  • Chapter 5

    example we will accept the boiling point of the mixture as T  86 . 85  0 . 05 C .

    Table 5.5. Computational determination of the boiling point of a water-ethanol mixture

    Computation of dew point of ethanol and water mixture

    Temp

    p

    H

    p

    2O

    Et

    Residue

    Degrees C

    mmHg

    mmHg

    mmHg

    60

    74.7483588

    175.7127

    509.539

    70

    116.9527

    270.8179

    372.229

    80

    177.72766

    405.8736

    176.399

    86

    225.542371

    511.0501

    23.4076

    86.8

    232.662087

    526.6464

    0.6915

    86.9

    233.565109

    528.6235

    2.188576

    87

    234.471058

    530.6067

    5.077746

    90

    263.047594

    593.0441

    96.09172

    5.4.1 Humidity

    In air‐water mixtures the humidity is often used as a measure of concentration that is vaguely described according to

    mass of water

    humidity =

    (5‐35)

    mass of dry air

    In Sec. 4.5.1 we have been more precise in terms of measures of concentration and there we have identified point concentrations, area‐average concentrations, and volume‐average concentrations. An analogous set of definitions exists for the humidity. For example, the point version of the humidity is given explicitly by

    H O

    H O

    2

    2

    point humidity =

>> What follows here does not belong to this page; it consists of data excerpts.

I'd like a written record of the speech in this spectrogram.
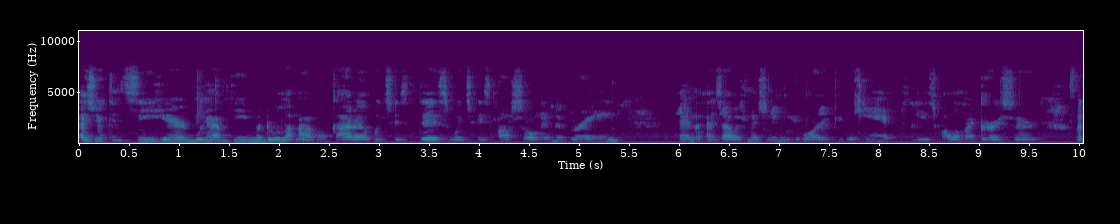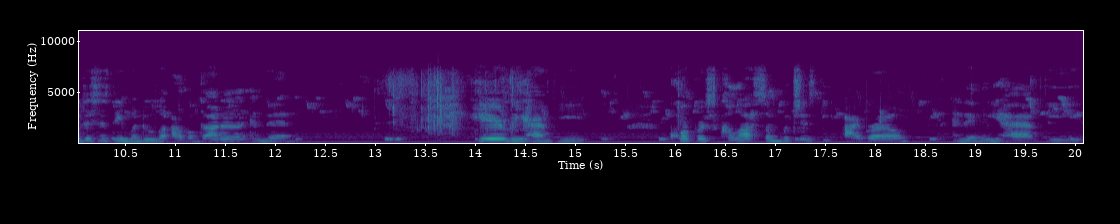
as you can see here we have the medulla oblongata which is this which is also in the brain. And as I was mentioning before, if you can, please follow my cursor. But this is the medulla oblongata, and then here we have the corpus callosum, which is the eyebrow, and then we have the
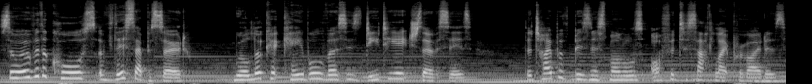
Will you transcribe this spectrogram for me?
So, over the course of this episode, we'll look at cable versus DTH services, the type of business models offered to satellite providers,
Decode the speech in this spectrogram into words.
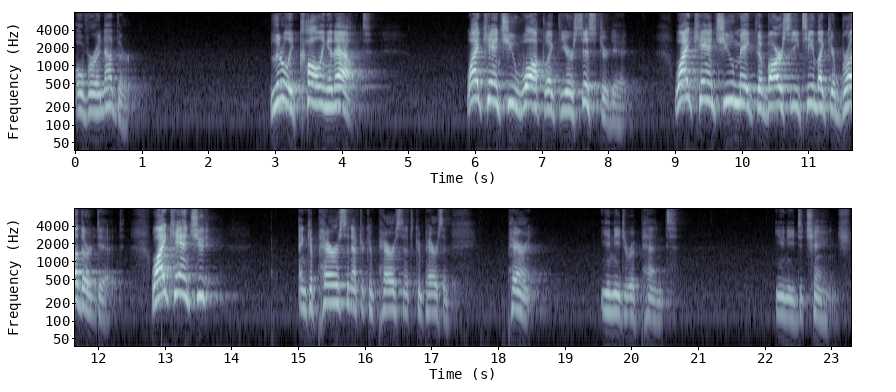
over another, literally calling it out. Why can't you walk like your sister did? Why can't you make the varsity team like your brother did? Why can't you? And comparison after comparison after comparison. Parent, you need to repent. You need to change.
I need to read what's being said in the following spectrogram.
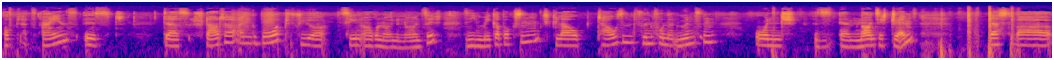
Auf Platz 1 ist das Starterangebot für 10,99 Euro. 7 Megaboxen, ich glaube 1500 Münzen und äh, 90 Gems. Das war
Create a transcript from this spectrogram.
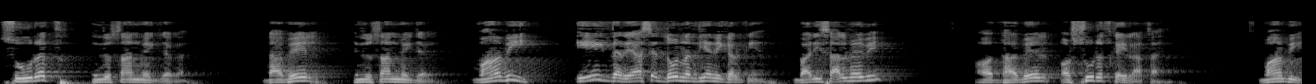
سورت ہندوستان میں ایک جگہ۔ ڈابیل ہندوستان میں ایک جگہ۔ وہاں بھی ایک دریا سے دو ندیاں نکلتی ہیں۔ باری سال میں بھی اور دھابیل اور سورت کا علاقہ ہے۔ وہاں بھی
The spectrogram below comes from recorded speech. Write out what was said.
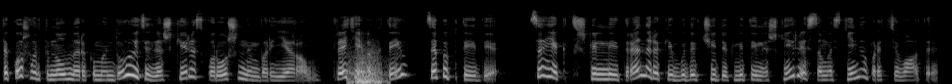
Також ретинол не рекомендується для шкіри з порушеним бар'єром. Третій актив це пептиди. Це як шкільний тренер, який буде вчити клітини шкіри самостійно працювати.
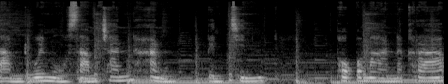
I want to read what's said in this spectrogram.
ตามด้วยหมูสามชั้นหั่นเป็นชิ้น พอประมาณนะครับ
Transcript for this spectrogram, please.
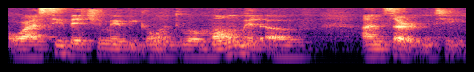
or I see that you may be going through a moment of uncertainty.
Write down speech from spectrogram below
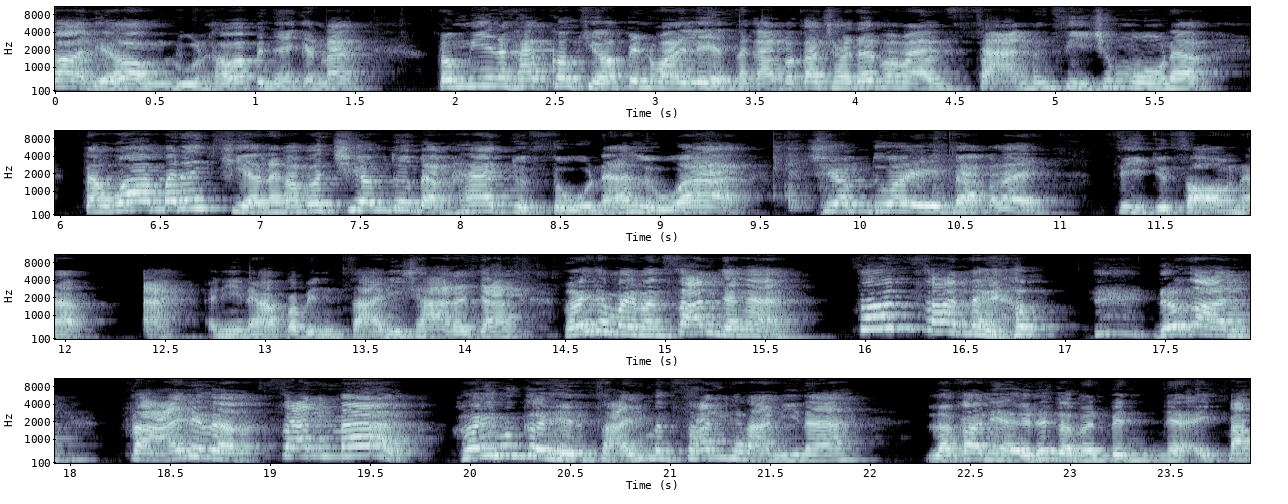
ก็เดี๋ยวลองดูนะครับว่าเป็นยังไงกันบ้างตรงนี้นะครับเขาเขียนว่าเป็นไวเลสนะครับแล้วก็ใช้ได้ประมาณ 3-4 ชั่วโมงนะครับแต่ว่าไม่ได้เขียนนะครับว่าเชื่อมด้วยแบบ 5.0 นะ หรือว่าเชื่อมด้วยแบบอะไร 4.2 นะครับอะอันนี้นะครับก็เป็นสายที่ชาร์จนะจ๊ะเฮ้ยทำไมมันสั้นจังอะ สั้นๆนะครับ เดี๋ยวก่อนสายเนี่ยแบบสั้นมาก เฮ้ยมึงเคยเห็นสายที่มันสั้นขนาดนี้นะ แล้วก็เนี่ยเออถ้าเกิดมันเป็นเนี่ยไอ้ปัก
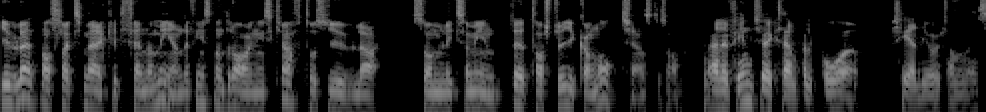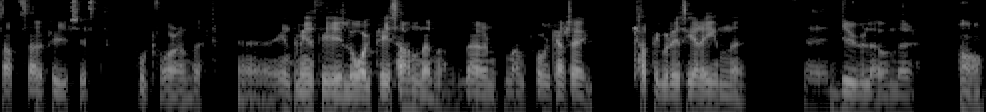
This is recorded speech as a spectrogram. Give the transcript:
Jula är något slags märkligt fenomen. Det finns någon dragningskraft hos Jula som liksom inte tar stryk av något känns det som. Ja, det finns ju exempel på kedjor som satsar fysiskt fortfarande. Eh, inte minst i lågprishandeln där man får väl kanske kategorisera in eh, Jula under ja.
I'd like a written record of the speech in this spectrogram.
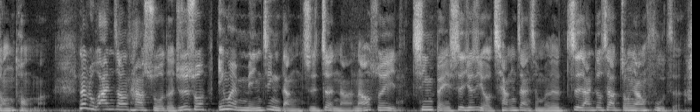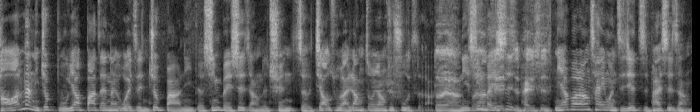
总统嘛，那如果按照他说的，就是说，因为民进党执政啊，然后所以新北市就是有枪战什么的，治安都是要中央负责。好啊，那你就不要霸在那个位置，你就把你的新北市长的权责交出来，让中央去负责啊。对啊，你新北市，指派市，你要不要让蔡英文直接指派市长？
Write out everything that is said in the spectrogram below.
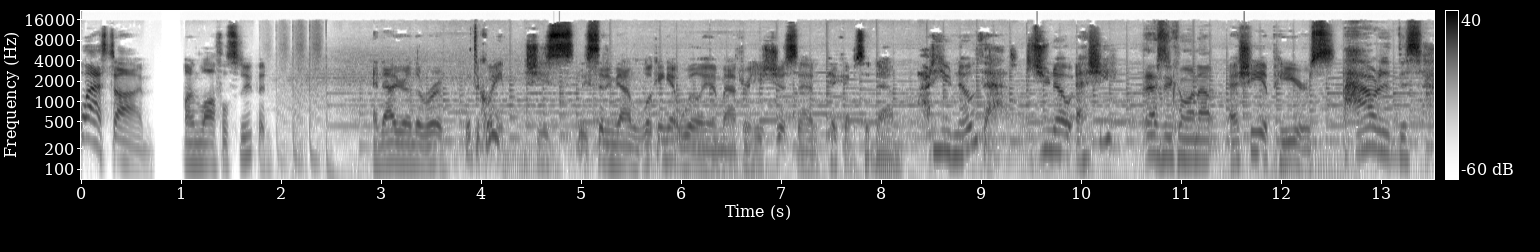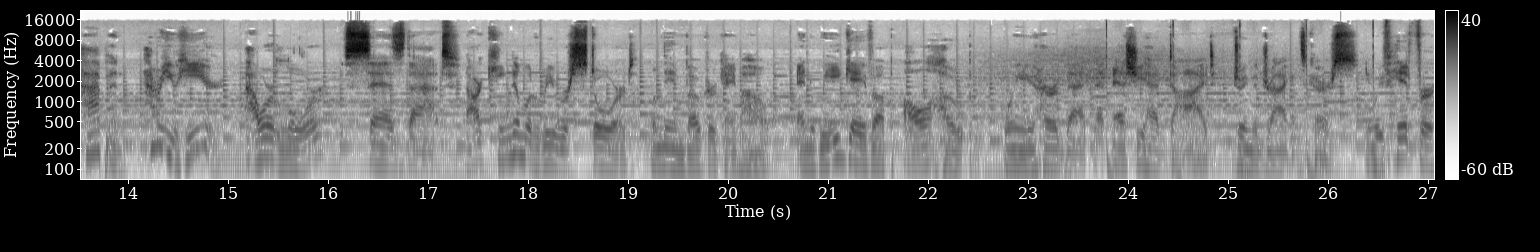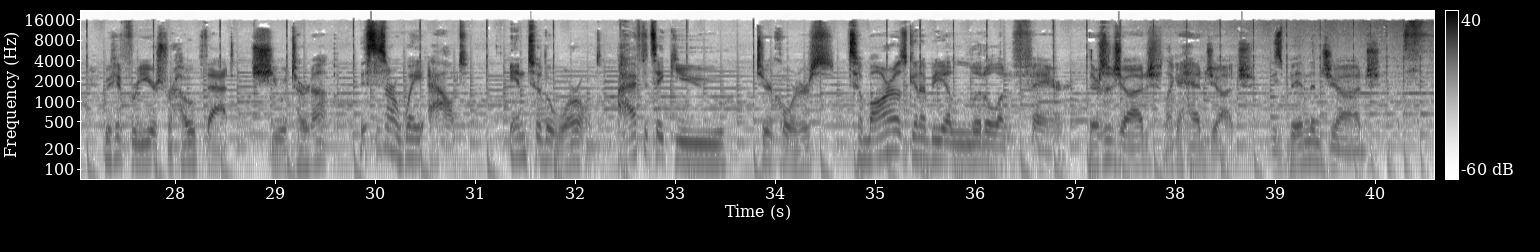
Last time on Lawful Stupid. And now you're in the room with the Queen. She's sitting down looking at William after he's just said, pick up, sit down. How do you know that? Did you know Eshi? Ashley, come on up. Eshi appears. How did this happen? How are you here? Our lore says that our kingdom would be restored when the invoker came home. And we gave up all hope when we heard that, that Eshi had died during the dragon's curse. And we've hid for we've hid for years for hope that she would turn up. This is our way out into the world. I have to take you to your quarters. Tomorrow's going to be a little unfair. There's a judge, like a head judge. He's been the judge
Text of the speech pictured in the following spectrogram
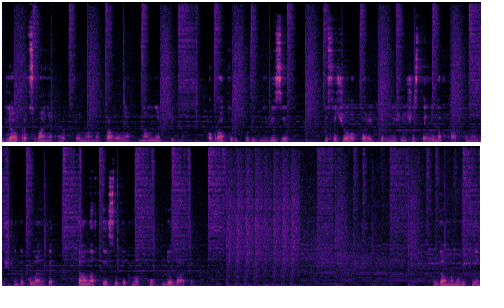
Для опрацювання електронного направлення нам необхідно обрати відповідний візит, після чого перейти в нижній частині на вкладку Медичні документи та натиснути кнопку Додати. В даному вікні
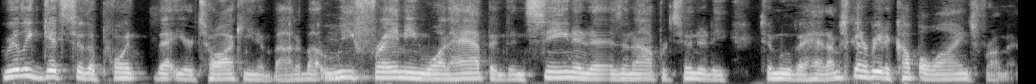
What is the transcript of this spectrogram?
really gets to the point that you're talking about, about mm-hmm. reframing what happened and seeing it as an opportunity to move ahead. I'm just going to read a couple lines from it.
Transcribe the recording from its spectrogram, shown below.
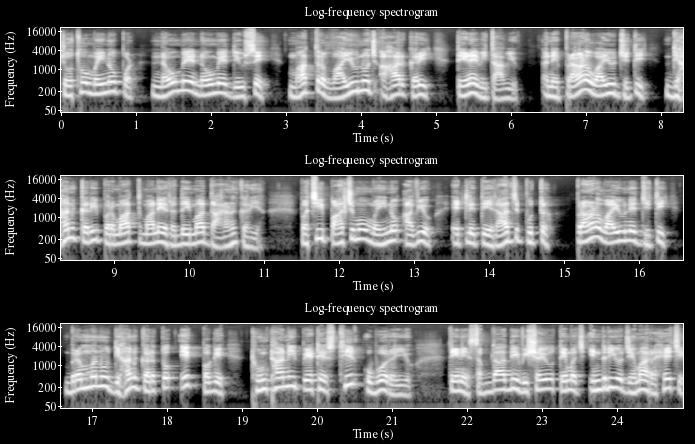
ચોથો મહિનો પણ નવમે નવમે દિવસે માત્ર વાયુનો જ આહાર કરી તેણે વિતાવ્યું અને પ્રાણવાયુ જીતી ધ્યાન કરી પરમાત્માને હૃદયમાં ધારણ કર્યા. પછી પાંચમો મહિનો આવ્યો એટલે તે રાજપુત્ર પ્રાણવાયુને જીતી બ્રહ્મનું ધ્યાન કરતો એક પગે ઠૂંઠાની પેઠે સ્થિર ઊભો રહ્યો. તેણે શબ્દાદી વિષયો તેમજ ઇન્દ્રિયો જેમાં રહે છે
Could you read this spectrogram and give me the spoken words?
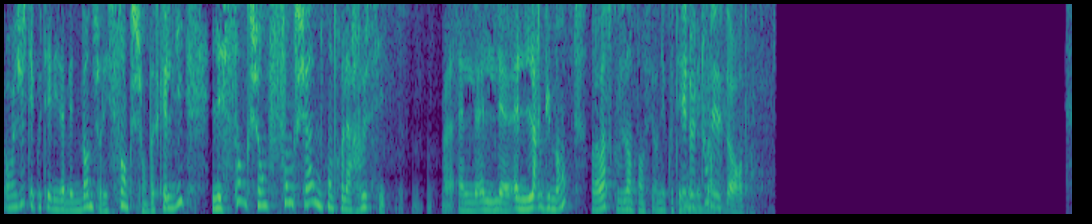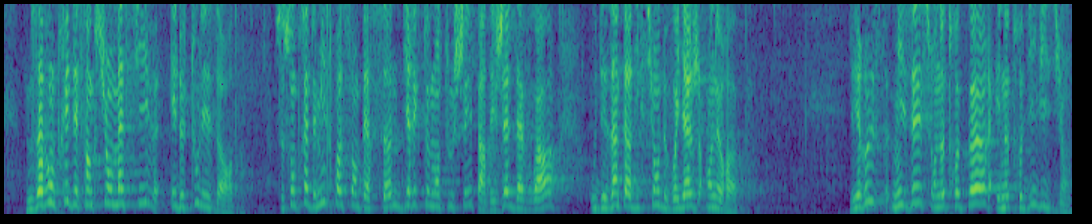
On va juste écouter Elisabeth Borne sur les sanctions, parce qu'elle dit les sanctions fonctionnent contre la Russie. Voilà, elle l'argumente. On va voir ce que vous en pensez. On écoute Et de tous les ordres. Nous avons pris des sanctions massives et de tous les ordres. Ce sont près de 1300 personnes directement touchées par des gels d'avoir ou des interdictions de voyage en Europe. Les Russes misaient sur notre peur et notre division.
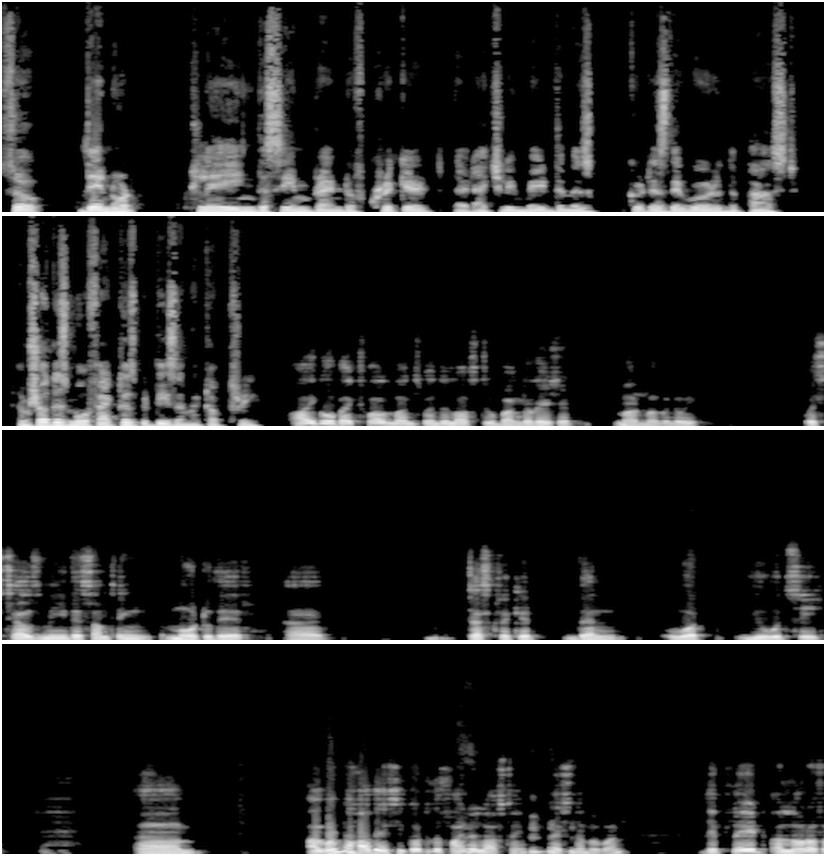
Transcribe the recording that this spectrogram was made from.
So they're not playing the same brand of cricket that actually made them as good as they were in the past. I'm sure there's more factors, but these are my top three. I go back 12 months when they lost to Bangladesh at Mount Maunganui, which tells me there's something more to their uh, Test cricket than what you would see. Um, I wonder how they actually got to the final last time. That's number one. They played a lot of,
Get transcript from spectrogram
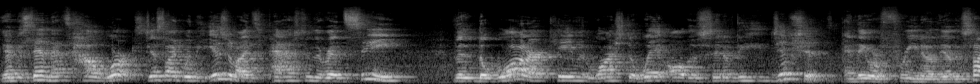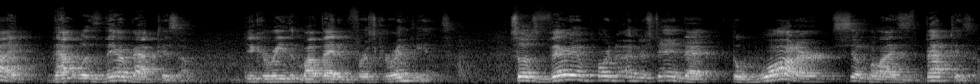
You understand? That's how it works. Just like when the Israelites passed through the Red Sea, the, the water came and washed away all the sin of the Egyptians, and they were freed on the other side. That was their baptism. You can read about that in 1 Corinthians. So it's very important to understand that the water symbolizes baptism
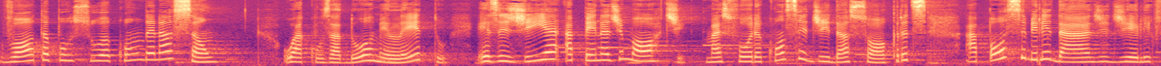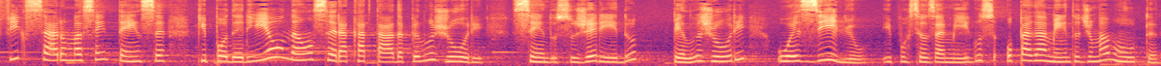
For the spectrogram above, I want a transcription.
vota por sua condenação. O acusador Meleto exigia a pena de morte, mas fora concedida a Sócrates a possibilidade de ele fixar uma sentença que poderia ou não ser acatada pelo júri, sendo sugerido pelo júri o exílio e por seus amigos o pagamento de uma multa.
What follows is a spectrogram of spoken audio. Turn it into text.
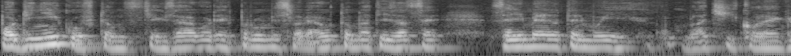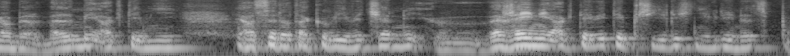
podniku v tom, z těch závodech průmyslové automatizace, zejména ten můj mladší kolega byl velmi aktivní. Já se do takové večerní veřejné aktivity příliš nikdy necpu.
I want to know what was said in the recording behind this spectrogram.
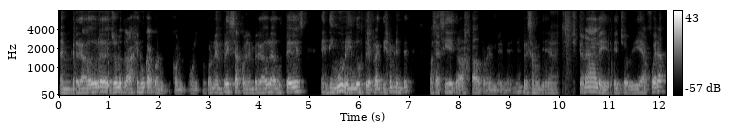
la envergadura, yo no trabajé nunca con, con una empresa con la envergadura de ustedes en ninguna industria prácticamente, o sea, sí he trabajado por, en, empresas multinacionales, de hecho vivía afuera,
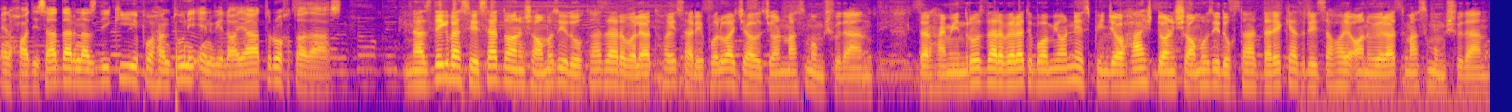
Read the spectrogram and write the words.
این حادثه در نزدیکی پوهنتون این ولایت رخ داده است. نزدیک به 300 دانش آموز دختر در ولایت های سریپل و جوزجان مسموم شدند. در همین روز در ولایت بامیان نیز 58 دانش آموز دختر در یک از ریسه های آن ولایت مسموم شدند.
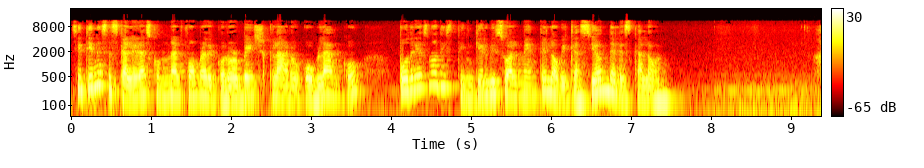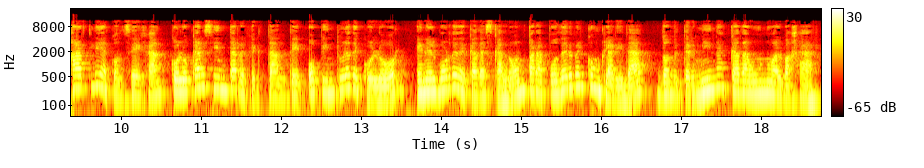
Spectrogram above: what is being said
si tienes escaleras con una alfombra de color beige claro o blanco, podrías no distinguir visualmente la ubicación del escalón. Hartley aconseja colocar cinta reflectante o pintura de color en el borde de cada escalón para poder ver con claridad dónde termina cada uno al bajar.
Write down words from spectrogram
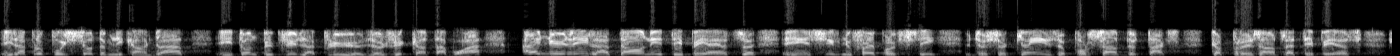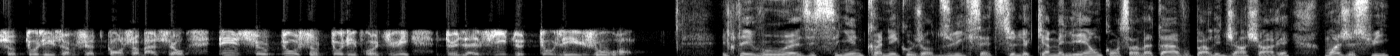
Et la proposition de Dominique Anglade est un peu plus la plus logique quant à moi annuler la donnée TPS et ainsi nous faire profiter de ce 15% de taxes que représente la TPS sur tous les objets de consommation et surtout sur tous les produits de la vie de tous les jours. Écoutez, vous euh, signez une chronique aujourd'hui qui s'intitule Le caméléon conservateur. Vous parlez de Jean Charest. Moi, je suis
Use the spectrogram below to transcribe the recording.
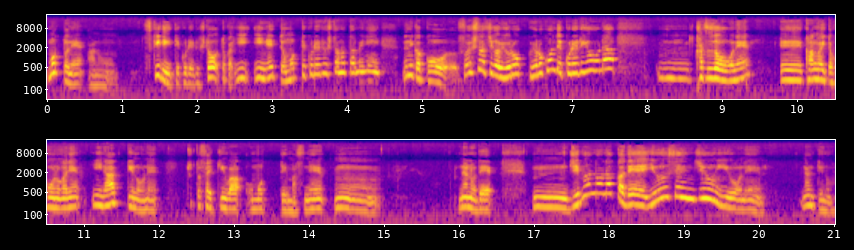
もっとね、あの、好きでいてくれる人とかいい、いいねって思ってくれる人のために、何かこう、そういう人たちが喜んでくれるような、うん、活動をね、えー、考えた方のがね、いいなっていうのをね、ちょっと最近は思ってますね。うん。なので、うん、自分の中で優先順位をね、なんていうの、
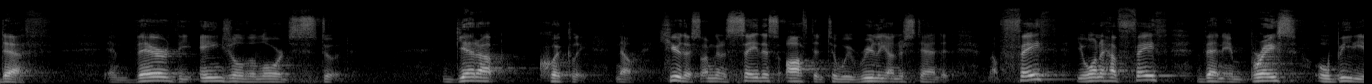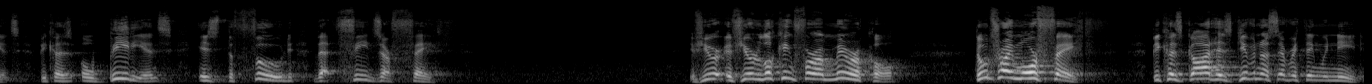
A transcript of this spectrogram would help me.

    (5‐36)

     

    air

    O2

    N2

    Here we note that “air” or “dry air” in terms of humidity calculations means oxygen and nitrogen and this is not to be confused with “standard dry air” that is used in combustion computations (see Example 5.2). The two are quite similar; however, the density of “air” for humidity calculations is given explicitly by

    Two‐Phase Systems & Equilibrium Stages 173

      and thus does not include the water that is present in humid air. It O2

    N2

    will be left as an exercise for the student to show that

    MW

    p

    H O

    H O

    point humidity =

    (5‐37)

    MW

    p p

    air 2

    2

    H2O 

    in which p is the total pressure and p

    is the partial pressure of the water vapor.

    H2O

    This result can be derived from the definition given by Eq. 5‐36 only if the air-water mixture is treated as an ideal gas. The percent relative humidity is often used as a measure of concentration since our personal comfort may be closely connected to this quantity. It is defined by

    p H O

    2

    % relative humidity =

    100

    (5‐38)

    p H O, vap

    2

    where p H O,

    is the vapor pressure of water at the temperature of the system.

    vap

    2

    When the percent relative humidity is 100%, the air is completely saturated and the addition of further water will result in condensation. Values of the vapor pressure of water are listed in Table 5‐2 as a function of the temperature.

    EXAMPLE 5.6. Humid air flow

    Humid air exits a dryer at atmospheric pressure, 75 C, 25% relative humidity, and at a volumetric flow rate of 100 m3/min. In this example we wish to determine:

    a) Absolute humidity of the air in kg water/kg air.

    b) Molar flow rates of water and dry air.

    The vapor pressure of water at 75 C is found in Table 5‐2 to be p

     289 . 1 mm Hg . The density of mercury is found in Table A2 of H

    vap

    2O ,

    Appendix A. We convert all parameters into SI units according to 289 . 1mmHg

    2

    3

    p

     0 2

    . 5

    9 . 81m/s

    13 , 546 kg/m

     9 , 605Pa

    (1)

    H O

    2

    

    1000 mm/m

    and we use Eq. 5‐25 to compute the mole fraction of water in the air as p H O

    9 , 605 Pa

    2

    y

     0 . 095

    (2)

    H2O

    p

    101 , 300 Pa

    174